[Data excerpts]
*** Begin section ***

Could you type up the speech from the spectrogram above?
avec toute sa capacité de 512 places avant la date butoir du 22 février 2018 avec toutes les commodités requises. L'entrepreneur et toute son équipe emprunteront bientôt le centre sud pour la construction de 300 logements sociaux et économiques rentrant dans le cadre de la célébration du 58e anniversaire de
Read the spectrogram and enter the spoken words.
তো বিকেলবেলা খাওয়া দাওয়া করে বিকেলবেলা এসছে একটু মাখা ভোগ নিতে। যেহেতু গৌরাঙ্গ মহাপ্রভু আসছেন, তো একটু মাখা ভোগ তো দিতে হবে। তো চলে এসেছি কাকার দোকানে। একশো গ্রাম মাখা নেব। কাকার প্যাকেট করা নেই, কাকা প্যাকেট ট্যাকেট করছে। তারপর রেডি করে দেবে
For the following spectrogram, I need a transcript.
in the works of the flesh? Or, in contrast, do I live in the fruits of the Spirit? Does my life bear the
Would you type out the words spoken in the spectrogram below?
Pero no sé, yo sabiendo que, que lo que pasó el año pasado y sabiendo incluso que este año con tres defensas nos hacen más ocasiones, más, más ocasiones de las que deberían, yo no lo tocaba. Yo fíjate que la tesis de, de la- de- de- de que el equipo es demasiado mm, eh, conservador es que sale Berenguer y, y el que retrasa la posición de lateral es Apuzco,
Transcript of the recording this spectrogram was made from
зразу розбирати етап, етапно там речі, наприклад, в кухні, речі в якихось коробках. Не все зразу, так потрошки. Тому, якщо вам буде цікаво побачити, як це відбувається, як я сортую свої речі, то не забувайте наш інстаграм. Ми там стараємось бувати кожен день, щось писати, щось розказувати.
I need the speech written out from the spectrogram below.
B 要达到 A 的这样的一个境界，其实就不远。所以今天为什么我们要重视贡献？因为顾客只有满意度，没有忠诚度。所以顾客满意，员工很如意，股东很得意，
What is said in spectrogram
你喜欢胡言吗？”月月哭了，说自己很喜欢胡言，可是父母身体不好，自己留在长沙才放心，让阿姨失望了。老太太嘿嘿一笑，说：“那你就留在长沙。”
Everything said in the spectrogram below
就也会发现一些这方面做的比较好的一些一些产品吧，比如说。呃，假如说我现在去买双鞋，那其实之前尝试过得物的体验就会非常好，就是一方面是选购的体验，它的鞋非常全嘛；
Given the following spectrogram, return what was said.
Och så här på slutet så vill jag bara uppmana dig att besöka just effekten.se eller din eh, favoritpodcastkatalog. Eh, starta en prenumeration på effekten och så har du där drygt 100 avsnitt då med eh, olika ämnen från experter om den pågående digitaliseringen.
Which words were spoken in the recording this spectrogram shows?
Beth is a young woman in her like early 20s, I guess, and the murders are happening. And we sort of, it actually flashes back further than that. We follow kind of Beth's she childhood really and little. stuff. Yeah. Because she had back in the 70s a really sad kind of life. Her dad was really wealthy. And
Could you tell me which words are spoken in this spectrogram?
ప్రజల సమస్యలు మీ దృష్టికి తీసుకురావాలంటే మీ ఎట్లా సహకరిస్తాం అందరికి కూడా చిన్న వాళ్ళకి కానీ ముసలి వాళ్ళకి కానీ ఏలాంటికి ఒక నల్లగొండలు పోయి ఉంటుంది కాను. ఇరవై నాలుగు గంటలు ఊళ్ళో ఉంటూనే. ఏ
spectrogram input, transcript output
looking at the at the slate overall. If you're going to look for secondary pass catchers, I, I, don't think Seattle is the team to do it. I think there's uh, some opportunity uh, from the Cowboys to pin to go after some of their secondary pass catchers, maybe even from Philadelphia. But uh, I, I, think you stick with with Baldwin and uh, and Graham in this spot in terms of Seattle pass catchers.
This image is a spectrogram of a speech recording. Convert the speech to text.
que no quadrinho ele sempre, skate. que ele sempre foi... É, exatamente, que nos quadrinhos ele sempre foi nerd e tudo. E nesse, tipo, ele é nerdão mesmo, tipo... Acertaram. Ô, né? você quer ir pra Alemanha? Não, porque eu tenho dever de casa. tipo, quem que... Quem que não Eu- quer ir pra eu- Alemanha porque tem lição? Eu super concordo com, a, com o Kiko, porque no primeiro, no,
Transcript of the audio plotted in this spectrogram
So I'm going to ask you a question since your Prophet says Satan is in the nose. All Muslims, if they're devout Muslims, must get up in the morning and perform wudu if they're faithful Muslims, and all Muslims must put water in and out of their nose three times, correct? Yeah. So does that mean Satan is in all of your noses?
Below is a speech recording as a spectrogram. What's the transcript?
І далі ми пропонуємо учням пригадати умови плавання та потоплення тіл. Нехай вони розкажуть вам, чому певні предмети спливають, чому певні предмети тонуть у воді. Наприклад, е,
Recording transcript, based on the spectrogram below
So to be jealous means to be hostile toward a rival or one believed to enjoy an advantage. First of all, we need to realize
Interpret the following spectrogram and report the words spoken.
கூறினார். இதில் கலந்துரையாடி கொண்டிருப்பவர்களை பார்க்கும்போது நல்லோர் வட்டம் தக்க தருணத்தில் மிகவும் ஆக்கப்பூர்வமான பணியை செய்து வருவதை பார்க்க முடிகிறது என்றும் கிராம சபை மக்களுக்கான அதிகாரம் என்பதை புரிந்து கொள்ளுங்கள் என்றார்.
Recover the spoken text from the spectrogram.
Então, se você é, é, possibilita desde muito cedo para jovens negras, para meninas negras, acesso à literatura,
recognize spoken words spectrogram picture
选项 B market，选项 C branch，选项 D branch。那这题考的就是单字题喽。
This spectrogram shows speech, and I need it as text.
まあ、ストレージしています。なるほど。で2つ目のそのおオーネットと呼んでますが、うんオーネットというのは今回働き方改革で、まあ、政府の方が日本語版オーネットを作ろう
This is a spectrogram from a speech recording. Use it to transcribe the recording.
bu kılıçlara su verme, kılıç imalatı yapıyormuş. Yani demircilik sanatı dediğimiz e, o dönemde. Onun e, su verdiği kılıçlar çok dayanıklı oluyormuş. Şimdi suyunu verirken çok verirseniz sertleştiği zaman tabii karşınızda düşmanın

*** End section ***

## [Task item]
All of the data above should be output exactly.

## [Result for this task]
Could you type up the speech from the spectrogram above?
avec toute sa capacité de 512 places avant la date butoir du 22 février 2018 avec toutes les commodités requises. L'entrepreneur et toute son équipe emprunteront bientôt le centre sud pour la construction de 300 logements sociaux et économiques rentrant dans le cadre de la célébration du 58e anniversaire de
Read the spectrogram and enter the spoken words.
তো বিকেলবেলা খাওয়া দাওয়া করে বিকেলবেলা এসছে একটু মাখা ভোগ নিতে। যেহেতু গৌরাঙ্গ মহাপ্রভু আসছেন, তো একটু মাখা ভোগ তো দিতে হবে। তো চলে এসেছি কাকার দোকানে। একশো গ্রাম মাখা নেব। কাকার প্যাকেট করা নেই, কাকা প্যাকেট ট্যাকেট করছে। তারপর রেডি করে দেবে
For the following spectrogram, I need a transcript.
in the works of the flesh? Or, in contrast, do I live in the fruits of the Spirit? Does my life bear the
Would you type out the words spoken in the spectrogram below?
Pero no sé, yo sabiendo que, que lo que pasó el año pasado y sabiendo incluso que este año con tres defensas nos hacen más ocasiones, más, más ocasiones de las que deberían, yo no lo tocaba. Yo fíjate que la tesis de, de la- de- de- de que el equipo es demasiado mm, eh, conservador es que sale Berenguer y, y el que retrasa la posición de lateral es Apuzco,
Transcript of the recording this spectrogram was made from
зразу розбирати етап, етапно там речі, наприклад, в кухні, речі в якихось коробках. Не все зразу, так потрошки. Тому, якщо вам буде цікаво побачити, як це відбувається, як я сортую свої речі, то не забувайте наш інстаграм. Ми там стараємось бувати кожен день, щось писати, щось розказувати.
I need the speech written out from the spectrogram below.
B 要达到 A 的这样的一个境界，其实就不远。所以今天为什么我们要重视贡献？因为顾客只有满意度，没有忠诚度。所以顾客满意，员工很如意，股东很得意，
What is said in spectrogram
你喜欢胡言吗？”月月哭了，说自己很喜欢胡言，可是父母身体不好，自己留在长沙才放心，让阿姨失望了。老太太嘿嘿一笑，说：“那你就留在长沙。”
Everything said in the spectrogram below
就也会发现一些这方面做的比较好的一些一些产品吧，比如说。呃，假如说我现在去买双鞋，那其实之前尝试过得物的体验就会非常好，就是一方面是选购的体验，它的鞋非常全嘛；
Given the following spectrogram, return what was said.
Och så här på slutet så vill jag bara uppmana dig att besöka just effekten.se eller din eh, favoritpodcastkatalog. Eh, starta en prenumeration på effekten och så har du där drygt 100 avsnitt då med eh, olika ämnen från experter om den pågående digitaliseringen.
Which words were spoken in the recording this spectrogram shows?
Beth is a young woman in her like early 20s, I guess, and the murders are happening. And we sort of, it actually flashes back further than that. We follow kind of Beth's she childhood really and little. stuff. Yeah. Because she had back in the 70s a really sad kind of life. Her dad was really wealthy. And
Could you tell me which words are spoken in this spectrogram?
ప్రజల సమస్యలు మీ దృష్టికి తీసుకురావాలంటే మీ ఎట్లా సహకరిస్తాం అందరికి కూడా చిన్న వాళ్ళకి కానీ ముసలి వాళ్ళకి కానీ ఏలాంటికి ఒక నల్లగొండలు పోయి ఉంటుంది కాను. ఇరవై నాలుగు గంటలు ఊళ్ళో ఉంటూనే. ఏ
spectrogram input, transcript output
looking at the at the slate overall. If you're going to look for secondary pass catchers, I, I, don't think Seattle is the team to do it. I think there's uh, some opportunity uh, from the Cowboys to pin to go after some of their secondary pass catchers, maybe even from Philadelphia. But uh, I, I, think you stick with with Baldwin and uh, and Graham in this spot in terms of Seattle pass catchers.
This image is a spectrogram of a speech recording. Convert the speech to text.
que no quadrinho ele sempre, skate. que ele sempre foi... É, exatamente, que nos quadrinhos ele sempre foi nerd e tudo. E nesse, tipo, ele é nerdão mesmo, tipo... Acertaram. Ô, né? você quer ir pra Alemanha? Não, porque eu tenho dever de casa. tipo, quem que... Quem que não Eu- quer ir pra eu- Alemanha porque tem lição? Eu super concordo com, a, com o Kiko, porque no primeiro, no,
Transcript of the audio plotted in this spectrogram
So I'm going to ask you a question since your Prophet says Satan is in the nose. All Muslims, if they're devout Muslims, must get up in the morning and perform wudu if they're faithful Muslims, and all Muslims must put water in and out of their nose three times, correct? Yeah. So does that mean Satan is in all of your noses?
Below is a speech recording as a spectrogram. What's the transcript?
І далі ми пропонуємо учням пригадати умови плавання та потоплення тіл. Нехай вони розкажуть вам, чому певні предмети спливають, чому певні предмети тонуть у воді. Наприклад, е,
Recording transcript, based on the spectrogram below
So to be jealous means to be hostile toward a rival or one believed to enjoy an advantage. First of all, we need to realize
Interpret the following spectrogram and report the words spoken.
கூறினார். இதில் கலந்துரையாடி கொண்டிருப்பவர்களை பார்க்கும்போது நல்லோர் வட்டம் தக்க தருணத்தில் மிகவும் ஆக்கப்பூர்வமான பணியை செய்து வருவதை பார்க்க முடிகிறது என்றும் கிராம சபை மக்களுக்கான அதிகாரம் என்பதை புரிந்து கொள்ளுங்கள் என்றார்.
Recover the spoken text from the spectrogram.
Então, se você é, é, possibilita desde muito cedo para jovens negras, para meninas negras, acesso à literatura,
recognize spoken words spectrogram picture
选项 B market，选项 C branch，选项 D branch。那这题考的就是单字题喽。
This spectrogram shows speech, and I need it as text.
まあ、ストレージしています。なるほど。で2つ目のそのおオーネットと呼んでますが、うんオーネットというのは今回働き方改革で、まあ、政府の方が日本語版オーネットを作ろう
This is a spectrogram from a speech recording. Use it to transcribe the recording.
bu kılıçlara su verme, kılıç imalatı yapıyormuş. Yani demircilik sanatı dediğimiz e, o dönemde. Onun e, su verdiği kılıçlar çok dayanıklı oluyormuş. Şimdi suyunu verirken çok verirseniz sertleştiği zaman tabii karşınızda düşmanın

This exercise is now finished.